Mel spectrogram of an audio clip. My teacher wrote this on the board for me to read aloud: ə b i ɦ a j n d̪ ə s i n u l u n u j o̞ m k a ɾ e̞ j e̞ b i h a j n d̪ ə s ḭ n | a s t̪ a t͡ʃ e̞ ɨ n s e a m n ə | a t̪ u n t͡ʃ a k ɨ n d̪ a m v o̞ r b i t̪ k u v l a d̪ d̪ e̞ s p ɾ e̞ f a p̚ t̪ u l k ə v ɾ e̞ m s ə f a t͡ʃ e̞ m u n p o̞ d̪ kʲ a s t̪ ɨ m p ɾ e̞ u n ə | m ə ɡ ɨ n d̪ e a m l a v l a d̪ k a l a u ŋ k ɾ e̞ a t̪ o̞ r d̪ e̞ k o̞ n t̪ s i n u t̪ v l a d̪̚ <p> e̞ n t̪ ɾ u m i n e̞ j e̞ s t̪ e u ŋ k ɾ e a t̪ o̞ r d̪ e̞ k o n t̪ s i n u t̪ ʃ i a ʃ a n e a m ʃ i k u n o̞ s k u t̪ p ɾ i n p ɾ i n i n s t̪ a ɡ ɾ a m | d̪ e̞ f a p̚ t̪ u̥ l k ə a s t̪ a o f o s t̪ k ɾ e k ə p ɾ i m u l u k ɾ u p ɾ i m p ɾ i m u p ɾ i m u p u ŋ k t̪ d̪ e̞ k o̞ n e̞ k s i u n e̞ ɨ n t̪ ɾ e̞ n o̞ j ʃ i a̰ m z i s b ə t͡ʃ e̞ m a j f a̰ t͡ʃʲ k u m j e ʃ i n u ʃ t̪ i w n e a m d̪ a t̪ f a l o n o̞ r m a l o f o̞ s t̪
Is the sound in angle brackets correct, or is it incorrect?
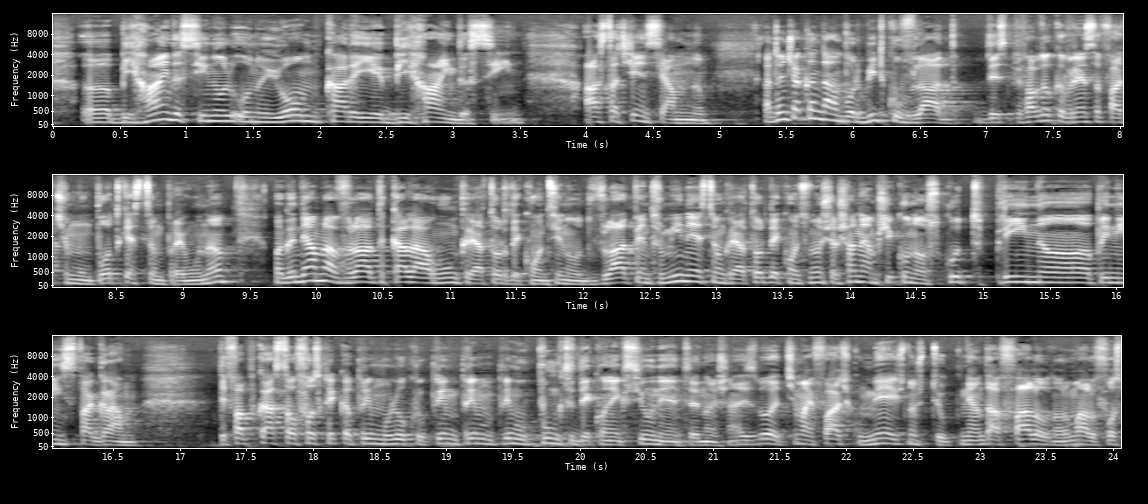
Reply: correct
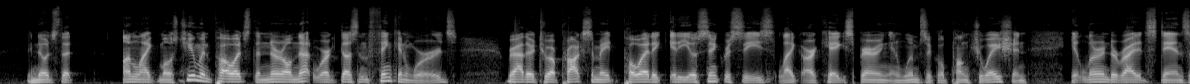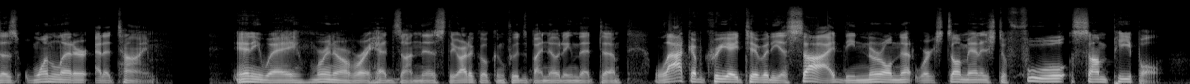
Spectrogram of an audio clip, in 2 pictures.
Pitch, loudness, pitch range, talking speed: 105 Hz, -22 LUFS, 95-115 Hz, 160 wpm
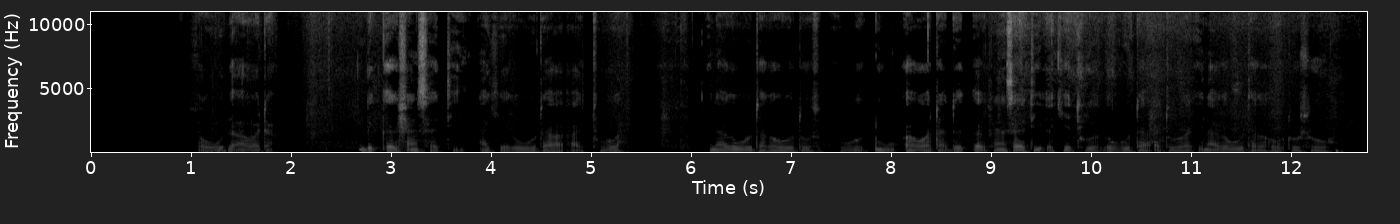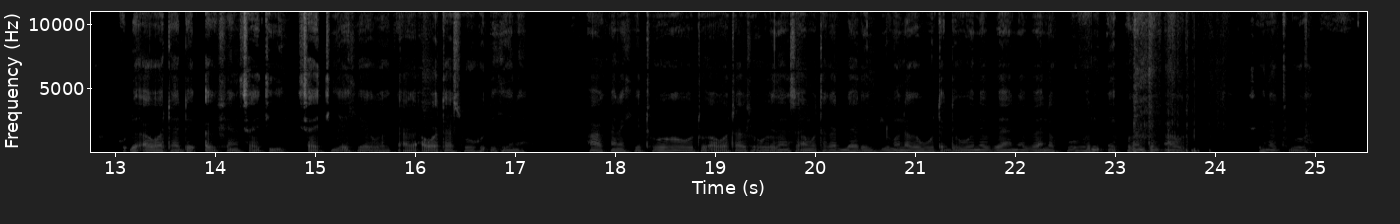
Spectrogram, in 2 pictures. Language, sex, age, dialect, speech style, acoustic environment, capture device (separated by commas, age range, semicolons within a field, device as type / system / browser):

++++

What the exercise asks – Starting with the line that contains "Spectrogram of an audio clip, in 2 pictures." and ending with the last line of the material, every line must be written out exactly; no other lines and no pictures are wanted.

Response –
Spectrogram of an audio clip, in 2 pictures.
Pitch, loudness, pitch range, talking speed: 105 Hz, -22 LUFS, 95-115 Hz, 160 wpm
Spectrogram, in 2 pictures. Language, sex, age, dialect, speech style, acoustic environment, capture device (separated by commas, age range, semicolons within a field, device as type / system / browser):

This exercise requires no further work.